China outpaced the United States as Africa’s largest trading partner back in 2009, and the gap has only widened since. By 2015, Chinese exports to Africa totaled $103 billion, compared to U.S. exports of $27 billion, according to data from the China Africa Research Initiative at Johns Hopkins University, though the U.S. is still putting more money into Africa in direct foreign investment, according to a 2015 Ernst & Young report.
Since 2007, American companies have launched 700 FDI projects and invested $52.7 billion in Africa. Chinese companies announced 32 FDI projects in Africa in 2014, a total investment of $6.1 billion (however, it should be noted that Chinese FDI flows are more difficult to track accurately, as the data is not made public by the government).
Trump’s newly announced head of the National Trade Council, Peter Navaroo, may have already answered the question. As stated in his book Death by China published in 2011, Navaroo said China is “moving relentlessly across Africa… locking down strategic natural resources, locking up emerging markets, and locking out the United States.”
China is not the only competitor when it comes to investing in Africa, with India, Europe, the United Kingdom and the United Arab Emirates investing heavily in the continent as well. While competition is fierce, the need is similarly demanding. In the oil, gas and power sectors alone, the investment needed is trillions. Africa’s oil industry is estimated to need $1.6 trillion between 2013 and 2035; $721 billion is needed for gas infrastructure in the same time frame; and the power generation sector needs $30 billion annually through 2030.

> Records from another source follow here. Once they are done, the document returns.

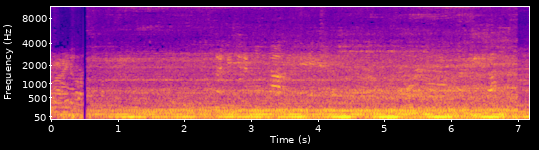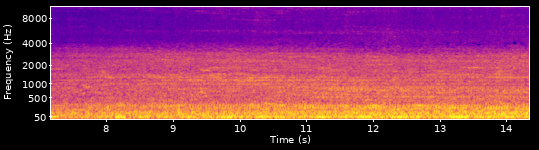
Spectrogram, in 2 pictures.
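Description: Outdoor street-market background: a steady low rumble with faint voices of people around. The background changes abruptly about half a second in and again about halfway through.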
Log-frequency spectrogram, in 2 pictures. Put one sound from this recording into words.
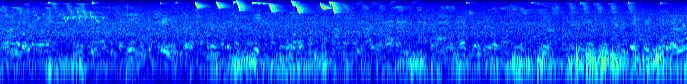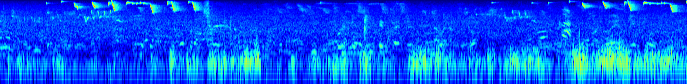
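A small caged bird chirps in high, rapid bursts.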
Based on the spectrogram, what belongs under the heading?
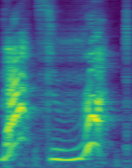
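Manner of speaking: sharp, loud royal approval; Queen shouting. Acted. The Queen shouting approval at the soldiers. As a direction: bark out the approval. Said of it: "shouted the Queen".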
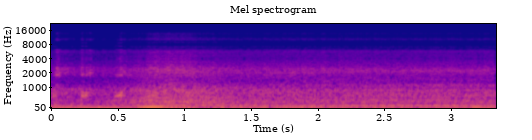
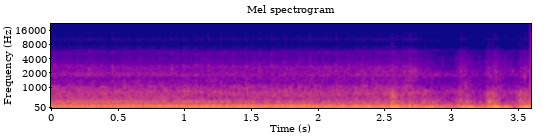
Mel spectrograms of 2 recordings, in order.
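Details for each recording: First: 1960 Dodge Dart, freshly started with leaking brakes: deep, steady V8 idle with an even low rumble and no knocks or misses, still a little smoky. The engine runs fine. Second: Old car, long unused, cold, not primed, started by pumping gas: engine runs unevenly, surging with throttle blips and sagging almost to stall between; cold engine won't hold idle on its own.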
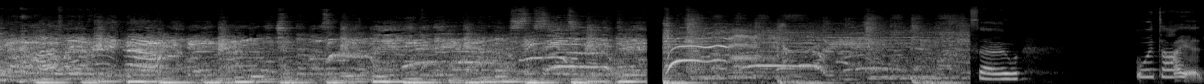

Yinka Adegoke, Africa editor for Quartz Africa, in addressing the transition team’s question on business competition in Africa, says African governments and business leaders can “leverage this concern to their advantage.” Adegoke adds that countries should be ready for that possibility by “ensuring the fiscal and regulatory environment is ready.”
Other questions asked by the transition team include:
“We’ve been fighting al-Shabaab for a decade, why haven’t we won?”
“We’ve been hunting Kony for years, is it worth the effort?” referring to Joseph Kony, the Ugandan war lord
“Is PEPFAR (President’s Emergency Plan for AIDS Relief) worth the massive investment when there are so many security concerns in Africa? Is PEPFAR becoming a massive, international entitlement program?”
“How do we prevent the next Ebola outbreak from hitting the U.S.?”